_TASK REQUIREMENTS_. For the copy, please give all of the data again exactly and leave the pictures out.

Dataset excerpts:
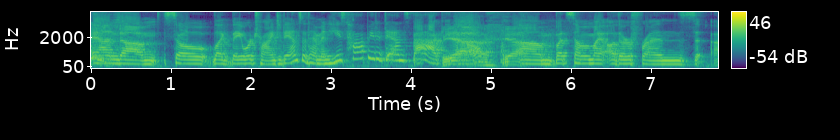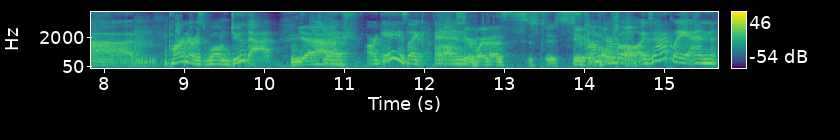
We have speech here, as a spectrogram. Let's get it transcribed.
and um, so like they were trying to dance with him, and he's happy to dance back. You Yeah, know? yeah. Um, but some of my other friends' uh, partners won't do that. Yeah. with our gays, like But and obviously, your boyfriend's super comfortable. exactly, and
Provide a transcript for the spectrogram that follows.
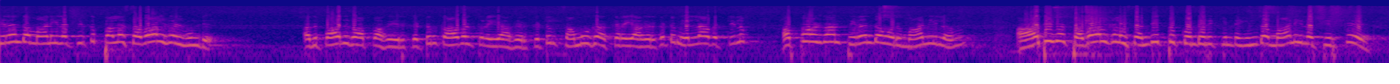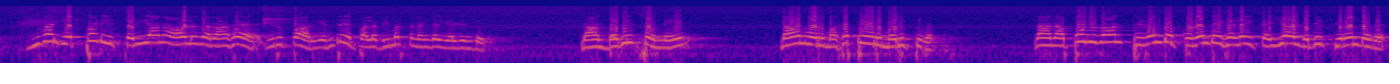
பிறந்த மாநிலத்திற்கு பல சவால்கள் உண்டு. அது பாதுகாப்பாக இருக்கட்டும் காவல்துறையாக இருக்கட்டும் சமூக அக்கறையாக இருக்கட்டும் எல்லாவற்றிலும் அப்போதுதான் பிறந்த ஒரு மாநிலம் அதிக சவால்களை சந்தித்துக் கொண்டிருக்கின்ற இந்த மாநிலத்திற்கு இவர் எப்படி சரியான ஆளுநராக இருப்பார் என்று பல விமர்சனங்கள் எழுந்தது. நான் பதில் சொன்னேன். நான் ஒரு மகப்பேறு மருத்துவர். நான் அப்போதுதான் பிறந்த குழந்தைகளை கையாள்வதில் சிறந்தவர்.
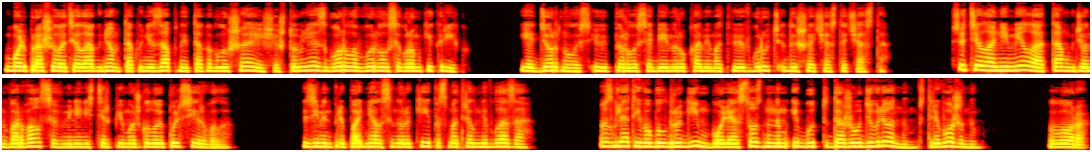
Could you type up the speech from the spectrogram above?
Боль прошила тело огнем так внезапно и так оглушающе, что у меня из горла вырвался громкий крик. Я дернулась и уперлась обеими руками Матвею в грудь, дыша часто-часто. Все тело онемело, а там, где он ворвался, в меня нестерпимо жгло и пульсировало. Зимин приподнялся на руке и посмотрел мне в глаза. Взгляд его был другим, более осознанным и будто даже удивленным, встревоженным. «Лора»,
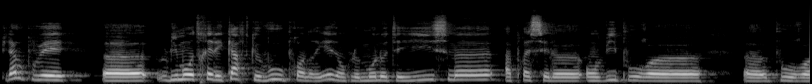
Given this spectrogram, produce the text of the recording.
Puis là, vous pouvez euh, lui montrer les cartes que vous prendriez. Donc le monothéisme, après c'est le on vit pour... Euh, pour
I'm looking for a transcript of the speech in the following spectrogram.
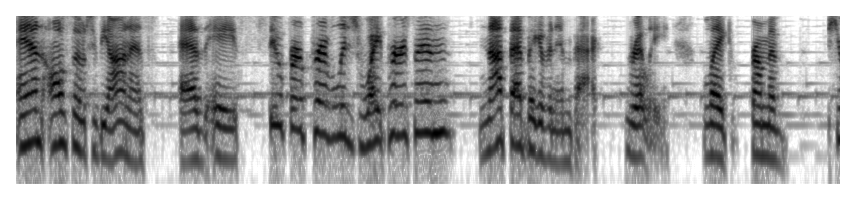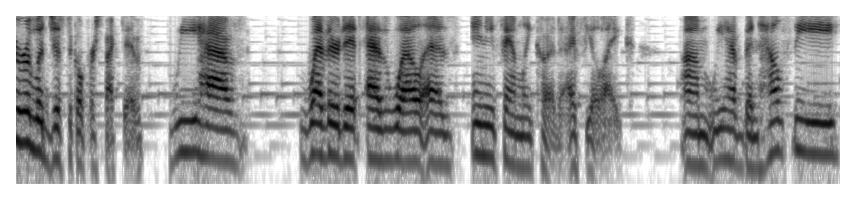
And also, to be honest, as a super privileged white person, not that big of an impact, really. Like, from a pure logistical perspective, we have weathered it as well as any family could, I feel like. Um, we have been healthy.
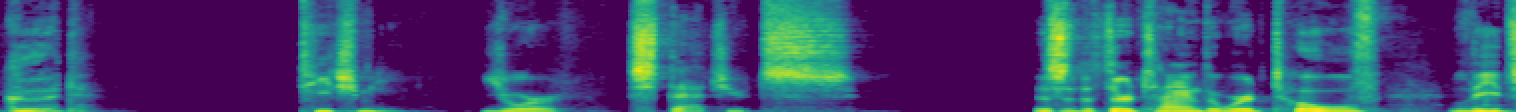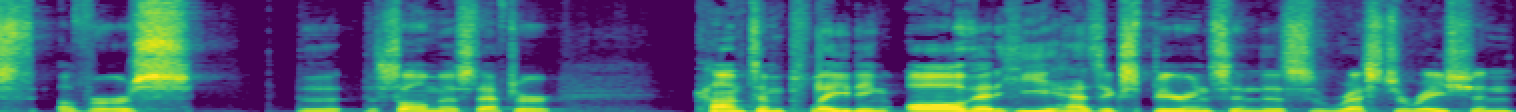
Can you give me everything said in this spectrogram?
good. Teach me your statutes. This is the third time the word tov leads a verse. The, the psalmist, after contemplating all that he has experienced in this restoration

_RESPONSE TO THIS EXERCISE_.
We have speech here, as a spectrogram. Let's get it transcribed.
and um, so like they were trying to dance with him, and he's happy to dance back. You Yeah, know? yeah. Um, but some of my other friends' uh, partners won't do that. Yeah. with our gays, like But and obviously, your boyfriend's super comfortable. exactly, and
Provide a transcript for the spectrogram that follows.
பிறந்த மாநிலத்திற்கு பல சவால்கள் உண்டு. அது பாதுகாப்பாக இருக்கட்டும் காவல்துறையாக இருக்கட்டும் சமூக அக்கறையாக இருக்கட்டும் எல்லாவற்றிலும் அப்போதுதான் பிறந்த ஒரு மாநிலம் அதிக சவால்களை சந்தித்துக் கொண்டிருக்கின்ற இந்த மாநிலத்திற்கு இவர் எப்படி சரியான ஆளுநராக இருப்பார் என்று பல விமர்சனங்கள் எழுந்தது. நான் பதில் சொன்னேன். நான் ஒரு மகப்பேறு மருத்துவர். நான் அப்போதுதான் பிறந்த குழந்தைகளை கையாள்வதில் சிறந்தவர்.
Could you type up the speech from the spectrogram above?
Боль прошила тело огнем так внезапно и так оглушающе, что у меня из горла вырвался громкий крик. Я дернулась и уперлась обеими руками Матвею в грудь, дыша часто-часто. Все тело онемело, а там, где он ворвался, в меня нестерпимо жгло и пульсировало. Зимин приподнялся на руке и посмотрел мне в глаза. Взгляд его был другим, более осознанным и будто даже удивленным, встревоженным. «Лора»,
Given this spectrogram, produce the text of the recording.
Puis là, vous pouvez euh, lui montrer les cartes que vous prendriez. Donc le monothéisme, après c'est le on vit pour... Euh, pour
I'm looking for a transcript of the speech in the following spectrogram.
And also, to be honest, as a super privileged white person, not that big of an impact, really. Like, from a pure logistical perspective, we have weathered it as well as any family could, I feel like. Um, we have been healthy.
Can you give me everything said in this spectrogram?
good. Teach me your statutes. This is the third time the word tov leads a verse. The, the psalmist, after contemplating all that he has experienced in this restoration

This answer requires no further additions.